A Glitch in the Matrix
As much as I’d like to talk about the endgame for the Remake and how the last few levels of the game come together in a beautifully climactic ending, I must talk about a unique experience I had with this title. Remember how the respawn tubes worked? Well, about three/quarters of the game, just as I was beginning to make more progress in the Executive wing, I ended up dying to a few stray cyborgs. This didn’t phase me too much: dying a lot is part of the experience in immersive sims and System Shock. Dying allows the player to reset and try a different approach to a certain combat encounter or puzzle.

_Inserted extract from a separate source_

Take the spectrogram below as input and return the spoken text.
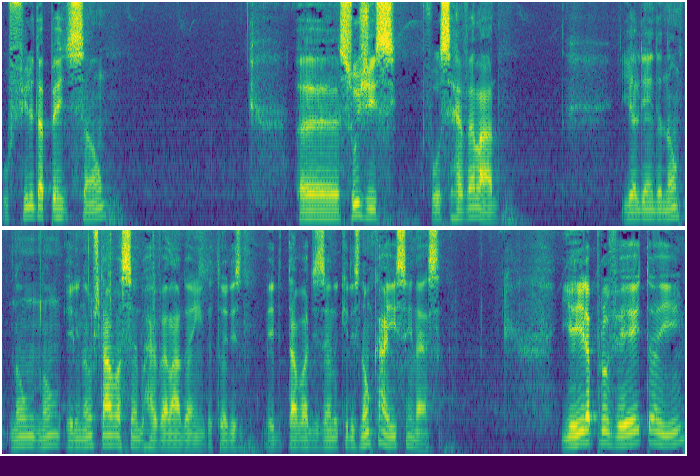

As I was dying, however, the player character suddenly reloaded his gun as if nothing had happened. So I woke up back in the respawn container, ready to leave and get revenge against the robot that killed me.
But I couldn’t leave the room. I tried clipping through the wall, turning the game off and on, but nothing changed. “No worries”, I thought. “I can just reset to a previous save.” But as I went to check the saves, I had a catastrophic realization: the game autosaves when you respawn.
In theory, this is a convenient feature. However, unlike most games that have two separate tabs for a “Quick-Save” versus an “Auto-Save”, this didn’t. As such, the save where I had soft-locked became my default save. Thus 8.8 hours of progress went firmly in the trash can. Worse still, there was no way to easily recover the progress I had made because of how each playthrough randomizes the passcodes. The game had entirely broken.
There were other glitches too. There were a few moments when I clipped through elevators. Moments when enemies disappeared and reappeared at random points. In fact, in researching the glitch I encountered, I noticed a few more game-breaking bugs that other players had noticed.
Does this ultimately ruin the game for me? Not really, no. But it did detract from the experience just a bit. As a whole, I was bummed out and a bit defeated that a game that I had so much fun with came to such an anti-climactic end.
The Conclusion (System Shock Remake)
I had many issues with the experience of System Shock. From game-breaking bugs to intimidating level design and mechanics, this game was a lot for me to swallow at times. But I still ultimately enjoyed the System Shock remake. Even when the game was kicking my teeth in, I found myself desperate to come back and play more.
I enjoyed learning the ins and outs of each level and how each weapon behaved. Even the many puzzles seemed to become easier with time. As I traversed Citadel Station, I was reminded of why I enjoyed immersive sims in the first place. It was thrilling to explore such an unfamiliar and ultimately alien environment. I would love to give the title another shot when the time comes.
However, I still hesitate to recommend this game to anyone who isn’t a die-hard System Shock or Immersive Sim fan. The game design can come across as incredibly jarring. Players who go in expecting a game like Dishonored, Bioshock, or Deus Ex, will end up thoroughly unprepared for what the game has to offer.
Try the demo for the remake, available on Steam, if you’re curious about how the gameplay works. That way, you can see if you find comfort within the many sprawling hallways of Citadel Station.
But as a whole, the System Shock remake is a great revamp of the original classic. Give this game a shot if you’re a fan of immersive sims. If you’re a fan of System Shock as a whole and are curious to see the game that birthed titles like Bioshock and Prey, then this remake is the definitive way to see an old classic come back to life. The game is currently available on Steam for $40 and will be coming soon to consoles.